(Data items)
****

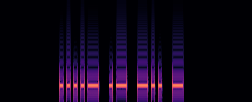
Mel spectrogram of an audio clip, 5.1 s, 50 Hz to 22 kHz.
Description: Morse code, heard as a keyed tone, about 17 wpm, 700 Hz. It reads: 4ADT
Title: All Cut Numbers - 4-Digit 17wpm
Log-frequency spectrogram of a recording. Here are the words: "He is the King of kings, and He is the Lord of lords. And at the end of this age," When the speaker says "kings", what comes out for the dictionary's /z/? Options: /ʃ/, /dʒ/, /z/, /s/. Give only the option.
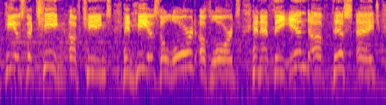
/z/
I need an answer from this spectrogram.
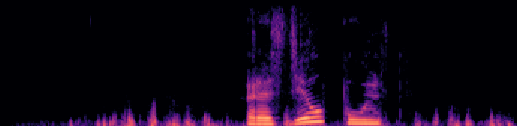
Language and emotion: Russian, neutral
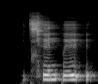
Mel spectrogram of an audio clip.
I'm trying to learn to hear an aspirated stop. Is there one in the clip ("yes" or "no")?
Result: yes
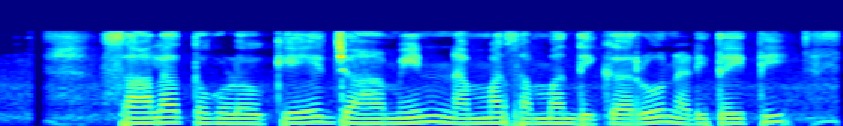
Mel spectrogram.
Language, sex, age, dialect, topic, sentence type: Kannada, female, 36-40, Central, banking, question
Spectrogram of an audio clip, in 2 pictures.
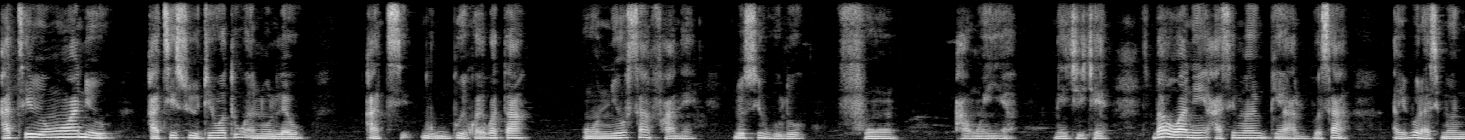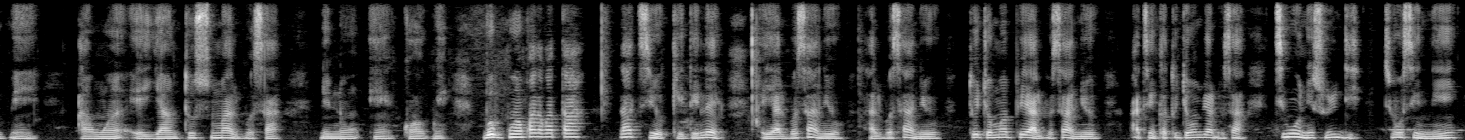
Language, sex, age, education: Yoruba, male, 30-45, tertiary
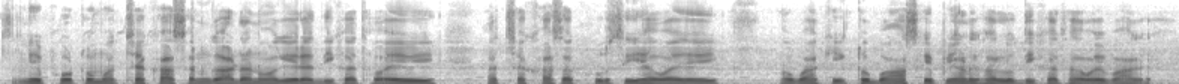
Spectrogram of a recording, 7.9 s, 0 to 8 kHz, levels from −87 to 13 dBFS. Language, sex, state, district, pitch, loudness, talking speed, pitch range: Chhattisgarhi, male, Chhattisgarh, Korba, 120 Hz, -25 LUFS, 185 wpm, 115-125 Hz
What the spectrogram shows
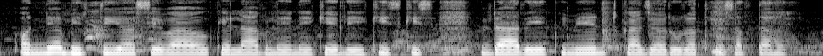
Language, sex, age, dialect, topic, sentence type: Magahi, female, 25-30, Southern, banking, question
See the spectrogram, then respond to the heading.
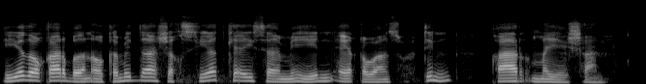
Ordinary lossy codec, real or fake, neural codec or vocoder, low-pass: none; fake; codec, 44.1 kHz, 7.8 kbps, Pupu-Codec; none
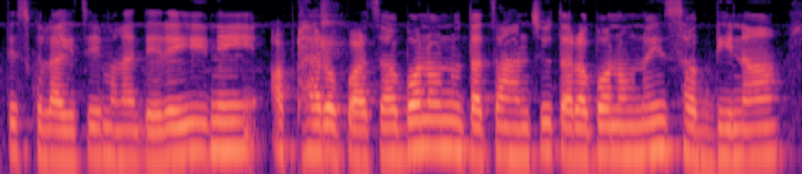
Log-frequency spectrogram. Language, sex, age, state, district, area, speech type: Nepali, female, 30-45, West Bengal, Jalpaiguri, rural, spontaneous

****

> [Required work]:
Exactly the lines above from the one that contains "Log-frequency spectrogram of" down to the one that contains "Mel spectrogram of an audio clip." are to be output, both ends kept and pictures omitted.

> [Reply]:
Log-frequency spectrogram of a recording. Here are the words: "He is the King of kings, and He is the Lord of lords. And at the end of this age," When the speaker says "kings", what comes out for the dictionary's /z/? Options: /ʃ/, /dʒ/, /z/, /s/. Give only the option.
/z/
I need an answer from this spectrogram.
Language and emotion: Russian, neutral
Mel spectrogram of an audio clip.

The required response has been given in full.